### ACTIVITY
Below are the records; give again exactly the lines from the one containing "Mind transcribing the" through the one containing "This is a spectrogram", leaving out pictures.

___ DATA SECTION ___

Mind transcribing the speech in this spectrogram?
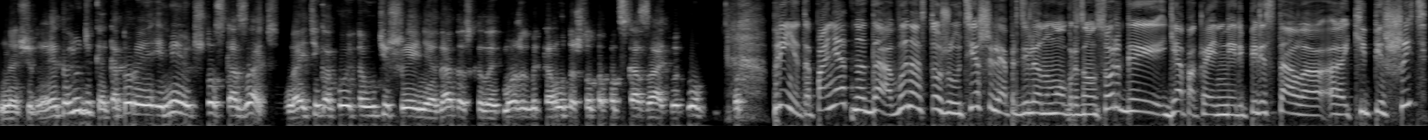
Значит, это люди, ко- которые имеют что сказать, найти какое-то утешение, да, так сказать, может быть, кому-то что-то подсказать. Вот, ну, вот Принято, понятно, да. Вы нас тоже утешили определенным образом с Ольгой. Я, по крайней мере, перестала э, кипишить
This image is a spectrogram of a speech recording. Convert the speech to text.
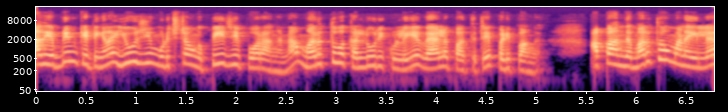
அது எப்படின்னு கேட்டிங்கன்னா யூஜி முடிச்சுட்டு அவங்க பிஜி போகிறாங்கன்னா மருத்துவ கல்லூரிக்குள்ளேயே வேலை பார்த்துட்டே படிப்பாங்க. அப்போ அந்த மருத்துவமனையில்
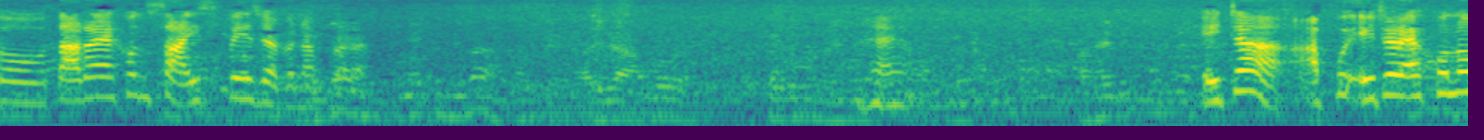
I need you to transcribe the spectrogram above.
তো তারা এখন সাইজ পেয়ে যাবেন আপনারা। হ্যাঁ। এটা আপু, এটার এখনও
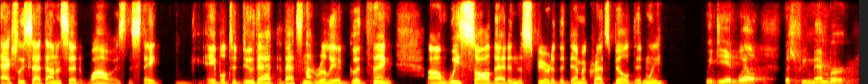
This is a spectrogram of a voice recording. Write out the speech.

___
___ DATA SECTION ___

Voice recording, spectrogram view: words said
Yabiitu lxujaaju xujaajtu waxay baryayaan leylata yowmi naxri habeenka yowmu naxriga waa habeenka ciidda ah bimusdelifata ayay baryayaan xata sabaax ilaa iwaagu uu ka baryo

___
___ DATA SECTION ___

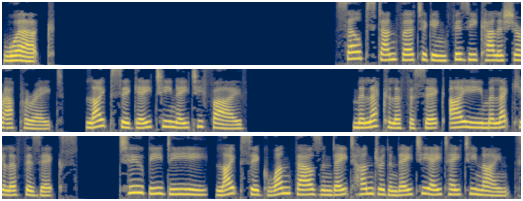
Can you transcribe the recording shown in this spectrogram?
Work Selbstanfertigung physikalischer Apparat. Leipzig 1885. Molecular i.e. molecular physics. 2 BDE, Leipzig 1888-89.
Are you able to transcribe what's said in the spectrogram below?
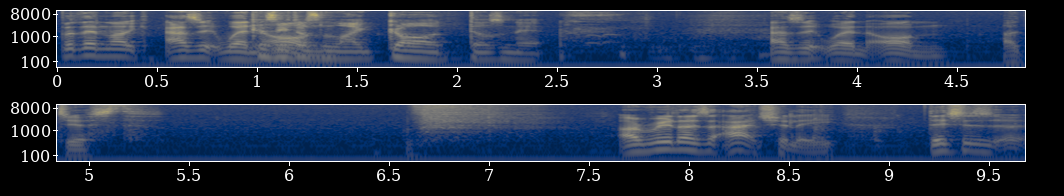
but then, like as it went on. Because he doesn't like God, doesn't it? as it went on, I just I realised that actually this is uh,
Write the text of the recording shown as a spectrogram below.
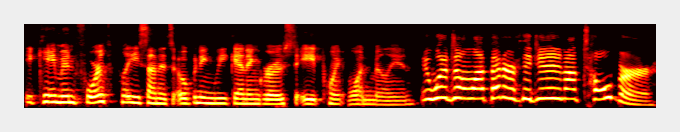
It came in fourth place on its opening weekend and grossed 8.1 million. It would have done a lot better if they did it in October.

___

### ANSWER TO THE EXERCISE
Mind transcribing the speech in this spectrogram?
Значит, это люди, ко- которые имеют что сказать, найти какое-то утешение, да, так сказать, может быть, кому-то что-то подсказать. Вот, ну, вот Принято, понятно, да. Вы нас тоже утешили определенным образом с Ольгой. Я, по крайней мере, перестала э, кипишить
This image is a spectrogram of a speech recording. Convert the speech to text.
அது எப்படின்னு கேட்டிங்கன்னா யூஜி முடிச்சுட்டு அவங்க பிஜி போகிறாங்கன்னா மருத்துவ கல்லூரிக்குள்ளேயே வேலை பார்த்துட்டே படிப்பாங்க. அப்போ அந்த மருத்துவமனையில்
I need you to transcribe the spectrogram above.
তো তারা এখন সাইজ পেয়ে যাবেন আপনারা। হ্যাঁ। এটা আপু, এটার এখনও
This is a spectrogram of a voice recording. Write out the speech.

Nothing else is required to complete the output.